Thrive by IU Health

September 05, 2023

‘Registered cardiac sonographer’ has a nice ring to it

‘Registered cardiac sonographer’ has a nice ring to it

Last fall, two IU Health Arnett team members, MEgan Barrett and Becky Cruz, began a journey to become registered cardiac sonographers (RCS). Both are now board eligible and will soon be able to add the RCS credential after their names.

Both say the journey was worth it and that they are excited to be near the finish line.

“I knew it would be fast paced,” says Becky Cruz, certified medical assistant. “There was a lot to learn and sometimes it was hard, but it has been worth it.”

Barrett is a respiratory therapist. She joined the program to expand her skillset and fill a need she witnessed when working at the critical access hospitals.

The two have spent the past year working with instructor and echocardiographer Maira Ramirez, completing a program in one year that traditionally takes 18 months to complete.

“I love these ladies,” says Ramirez. “We have become so close. I like that they will now be my co-workers.”

Becky Cruz and Megan Barrett with instructor Maira Ramirez
Becky Cruz and Megan Barrett with instructor Maira Ramirez

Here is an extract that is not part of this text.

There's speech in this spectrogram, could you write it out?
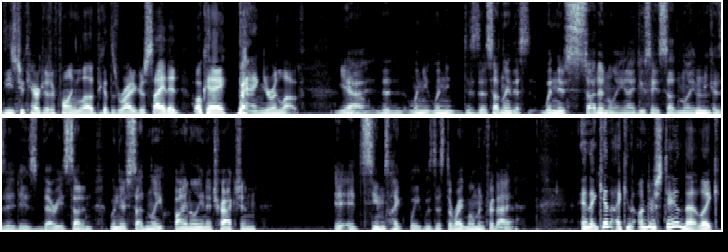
these two characters are falling in love because the writer decided okay bang you're in love Yeah, the, the- when you, when you, there's the, suddenly this when there's suddenly, and I do say suddenly Hmm. because it is very sudden. When there's suddenly finally an attraction, it, it seems like wait, was this the right moment for that? and again, I can understand that. Like,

Registered cardiac sonographers take an ultrasound of the heart. This type of imaging allows the provider to see the beating of the heart and the pumping of blood. The images can be used to help diagnosis diseases of the heart.

It takes seven registered cardiac sonographers to staff the hospitals of West Central Region, a void that has been filled with travelers since 2019.

The Pathways to Success program, which started in the fall of 2022 with generous support from the IU Health Foundation, trains interested team members on becoming registered cardiac sonographers and fill the open positions. There was no tuition or program cost for Cruz and Barrett, who also received their previous full-time salary while completing the full-time training.

After graduation, they will be promoted to cardiac sonographer positions once they are identified as eligible to sit for their boards.

“Through the training process, I quickly learned that scanning itself is a lot more challenging than one would think,” says Cruz. “There are cases that are easy to scan, but then you have ones where whatever you do, you can’t get the image just right. It is satisfying when you are challenged with a difficult scan, and you get a great study.”

Becky Cruz performing an ultrasound of the heart.
Becky Cruz performing an ultrasound of the heart.

After 40 hours a week of classroom work and clinicals over the past year, the pair is at the finish line.

Barrett is looking forward to working more of a Monday through Friday schedule, along with watching her eight-year-old son’s baseball games instead of studying while taking him to practices and games. Cruz will be happy to not have to carry a heavy backpack filled with textbooks.

“This has been a wonderful opportunity,” says Barrett. “The support we have received from fellow team members, leadership and the investment from the IU Health Foundation has been tremendous in helping us advance into our new roles.”